Justin Fitzgerald was a San Francisco Giants fan. He was one his whole life. His dad was born and raised a Giants fan, too. He remembers going to Candlestick Park as a kid to see Will “The Thrill” Clark. He was at AT&T Park to watch Barry Bonds hit the 700th home run of his career.
Fitzgerald, 23, isn’t a San Francisco Giants fan any longer.
Instead, he’s pitching for the organization he grew up rooting for.
Fitzgerald was taken in the 11th round (No. 327 overall) by San Francisco in June’s Major League Baseball Draft. The UC Davis product has spent the past month and a half at the Giants‘ spring training home in Scottsdale, Ariz.
“There’s going to be a lot of motivation no matter where I’m pitching,” Fitzgerald said after making his final spring training appearance on Saturday, “but maybe I’m trying that much harder to make the big league club to be a San Francisco Giant.“
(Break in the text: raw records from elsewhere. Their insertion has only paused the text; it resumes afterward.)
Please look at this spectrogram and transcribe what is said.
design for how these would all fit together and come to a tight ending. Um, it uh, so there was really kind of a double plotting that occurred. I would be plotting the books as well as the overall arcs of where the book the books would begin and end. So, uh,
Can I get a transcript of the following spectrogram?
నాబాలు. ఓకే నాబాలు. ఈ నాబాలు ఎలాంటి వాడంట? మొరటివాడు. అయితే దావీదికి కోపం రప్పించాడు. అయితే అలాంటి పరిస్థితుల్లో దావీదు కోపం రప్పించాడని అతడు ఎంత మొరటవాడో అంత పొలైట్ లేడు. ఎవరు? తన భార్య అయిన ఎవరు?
Fitzgerald will begin this season with the Augusta (Ga.) GreenJackets, the Giants‘ Low-A affiliate. He felt he might have been on the bubble to start the season a lever higher with High-A San Jose, but assumed he was going to be with Augusta from the start of spring training.
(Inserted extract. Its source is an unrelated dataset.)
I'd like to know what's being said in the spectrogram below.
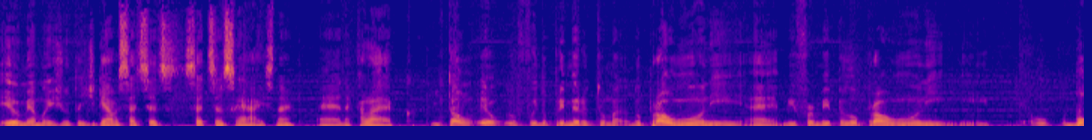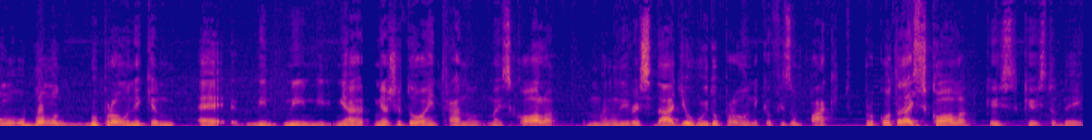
eu e minha mãe junto, a gente ganhava 700, 700 reais, né, é, naquela época. Então eu, eu fui do primeiro turma do ProUni, é, me formei pelo ProUni, o, bom, o bom do ProUni que é, me, me, me, ajudou a entrar numa escola, uma universidade, e o ruim do ProUni é que eu fiz um pacto. Por conta da escola que eu, que eu estudei,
“That’s just how it is when you’re a first-year guy in your first spring training,” he said.
Although his Augusta assignment is technically below that of a San Jose one, Fitzgerald could be in a better situation by beginning the year with the GreenJackets.
Fitzgerald would have been one of the last arms to make the San Jose club, making it difficult to earn late-inning appearances early on; instead, he should be Augusta’s closer, just like he was for the Aggies when they earned a NCAA Tournament berth last season.
“All spring training, I’ve been put in eighth- and ninth-inning situations,” Fitzgerald said. “It looks like I’m going to be a late-inning guy.“
All eight of Fitzgerald’s spring training appearances came in the eighth or ninth innings.
“It’s pretty cool to see that,” he said. “It’s nice to know they trust me in those situations.“
Fitzgerald got his first professional taste of pitching in save situations last season. After being drafted, he reported to the Arizona League. He was then quickly promoted to Short-Season Salem-Keizer (Ore.), where he converted five of his six save chances.
In order to reach the big leagues, Fitzgerald will next need to advance through Augusta and San Jose in hopes of reaching Double-A Connecticut and then Triple-A Fresno en route to the Giants‘ bullpen.
Saying this task isn’t going to be easy would be an understatement, and the lifestyle changes that have come Fitzgerald’s way are proof of that.
“It’s definitely different,” Fitzgerald said. “You’re far away from your family – I’m going to be clear across the country. Your eating habits change, too. Games start at 7:30 p.m., so you’re not eating dinner until 10:30 at night.… I’m not going to school anymore. I’m just straight up playing baseball. It’s my job.“
Fitzgerald’s job isn’t paying him too well, especially while he’s been with the Giants in Scottsdale.
“You’re making $18 or $20 a day out here in spring training,” he said. “You’re pretty much paying for yourself to play baseball here early in your career.“
Fitzgerald knows things could pay off in the future, though – both financially and in terms of reaching his ultimate goal: to make it to the major leagues and pitch for his San Francisco Giants.
“I went to a conditioning camp at AT&T Park this offseason,” Fitzgerald said. “I was able to see the clubhouse, appreciate what those guys get.“
Those guys get to wear black and orange caps and jerseys spelling out “GIANTS” across their chests to the ballpark everyday – just like Fitzgerald has this spring, just like he has his whole life.
ADAM LOBERSTEIN wants you to know he wrote this column as an Oakland Athletics fan, born and raised. Only for you, Fitzy. He can be reached at firstname.lastname@example.org.